My daughter has been really into Harry Potter lately. Which I approve of, of course. Except that, to be honest, I can feel my position as Family Expert on the Wizarding World slipping away as she gets nerdier about it. She keeps quizzing me on little details and while I do pretty well for the most part so far, I can tell it’s not long before she wins that game.
In any case, the traditional celebration for eleven is Harry Potter, of course. And even though I swore off any more birthday parties until she turns 18, I totally got sucked into another one this year. And it was really, really fun. This is the kind of party I could do over and over again. I did some sewing, I did some baking, we had the party at a park, I did nothing else. WIN! Money is very tight right now so my goal with this party was to make due with what resources I have on hand as much as possible. Not counting the food, I probably spent just over $30 on this party. WIN! WIN!
The thing about inheriting rocks is that from now on all your kids’ birthday parties will be heavily infused with rocks. For a Wizarding World-themed birthday, the rocks become magic stones the kids can take home. A giant slab of quartz geode can become a perfect weight for keeping the handmade goodie bags from blowing away. Tapers can sit in a little glass bowl filled with garnets. Because what the hell else will you do with all these damn rocks? I don’t know if it’s ghetto as hell or just awesome to send my friends’ kids home with rocks, but it seemed to be well received.
My life is so weird.
I don’t know a lot about sewing. I’ve been playing around with it since I was a kid so I know the basicest basics. But I’m the kind of sewing person (sorry, I can’t call myself a sewer in writing) who needs to google how to thread a machine every time she uses it. But I knew people did sewy things for birthdays so I decided to give it a shot. AND I DID SUPER AWESOME. I made little bags for the favors in house colors without even using a pattern. For the flag banners I read a how-to post online, but no real pattern there, either. I am so stinking proud of myself.
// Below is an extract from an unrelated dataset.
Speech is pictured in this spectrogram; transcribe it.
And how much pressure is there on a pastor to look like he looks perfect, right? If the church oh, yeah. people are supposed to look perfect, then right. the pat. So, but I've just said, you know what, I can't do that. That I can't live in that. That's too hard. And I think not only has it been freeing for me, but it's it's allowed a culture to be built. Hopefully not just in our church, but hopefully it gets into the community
But even more exciting than that is the fact that I’ve finally found a kickass gluten-free pasty recipe. (That’s pass-tee, not paste-y. Just to be clear.) I’ve been trying to find one ever since we went gluten free and I’ve tried various ideas, but none have really worked very well. It’s the gluten that makes dough so flexible, so it’s hard to replicate in this sort of recipe where flexibility is so important. But these are not only workable, but they are strong and flaky. I’ve honestly never had any gluten-free pastry taste so gluteny. The original recipe for the crust is here, but I had to tweak it a little bit because my kids are sensitive to waaaay more things than just gluten. We’ve made this recipe with various meat fillings, too, and it’s delicious savory or sweet. I’m dying to try it with scrambled eggs and bacon or nut butter and jelly. For the pumpkin filling I used a modified version of the pumpkin pie recipe from the La Leche League cookbook. Here’s the whole recipe, put together.
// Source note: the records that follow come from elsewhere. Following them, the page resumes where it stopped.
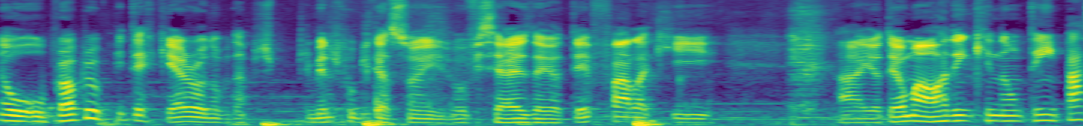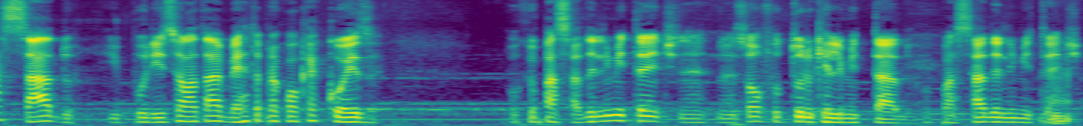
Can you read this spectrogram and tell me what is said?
O, o próprio Peter Carroll, nas primeiras publicações oficiais da IoT, fala que a IoT é uma ordem que não tem passado e por isso ela está aberta para qualquer coisa. Porque o passado é limitante, né? Não é só o futuro que é limitado. O passado é limitante.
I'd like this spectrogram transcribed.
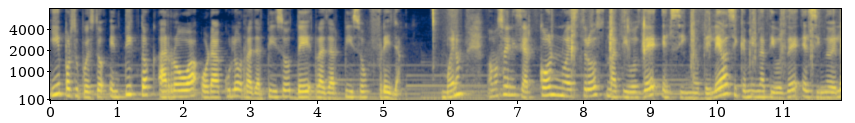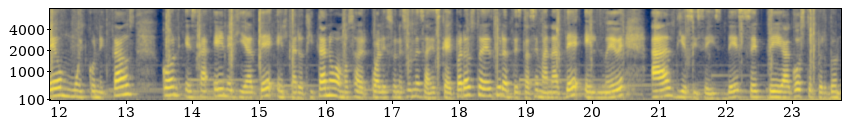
y por supuesto en TikTok arroba Oráculo Rayal Piso de Rayal Piso Freya. Bueno, vamos a iniciar con nuestros nativos del el signo de Leo, así que mis nativos del el signo de Leo muy conectados con esta energía del el tarot gitano. Vamos a ver cuáles son esos mensajes que hay para ustedes durante esta semana del el 9 al 16 de, de agosto. Perdón.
For The Pastry
2 cups white rice flour
1 cup tapioca flour
1/2 cup quinoa flour
1/2 tsp salt
3 tsp xanthan gum
2 Tablespoons apple cider vinegar
8-10 Tablespoons cold water
1 c water
1 c palm shortening
1 egg, for glazing
In a large bowl mix together the rice flour, tapioca, quinoa flour, xanthan gum, and salt. Cut the palm shortening into the flour mixture using a pastry cutter. Continue mixing until the dough looks like small peas or a sand like texture.
In another bowl mix the apple cider vinegar, eggs, and cold water.
Slowly combine the liquid with the flour, kneading to incorporate all of the water.
Once all the liquid has been added knead for 1-2 minutes to ensure everything is combined well. The dough should be slightly sticky but not too wet.
Cover the dough and refrigerate for 1 hour. (I didn’t really do this step because I am lazy.)
For The Filling
1/2 can butternut squash (I KNOW. Even the “pumpkin” is a lie. But you can totally use pumpkin.) (You can freeze the rest of the squash or double the pastry part of the recipe.)
1/8 cup sugar
1 tablespoon molasses
1/2 teaspoon cinnamon
1/4 teaspoon ground ginger
1/8 teaspoon nutmeg
1/4 teaspoon vanilla
Mix all that together.
Putting It All Together
Preheat the oven to 425. Line two cookie sheets with parchment paper.
Take a palm-sized ball of dough (that’s palm of your hand, not palm tree, to be clear) and roll it smooth before flattening it into a circle. Drop a small dollop of the pumpkin mixture in the center and carefully fold the pasty in half, pinching it closed into a half-circle.
Once all your pasties are ready to go, brush with beaten egg to give them that pretty, shiny glaze. Put them in the over for 15 minutes at 425, then lower the temperature to 350 until the pasties are beautifully golden.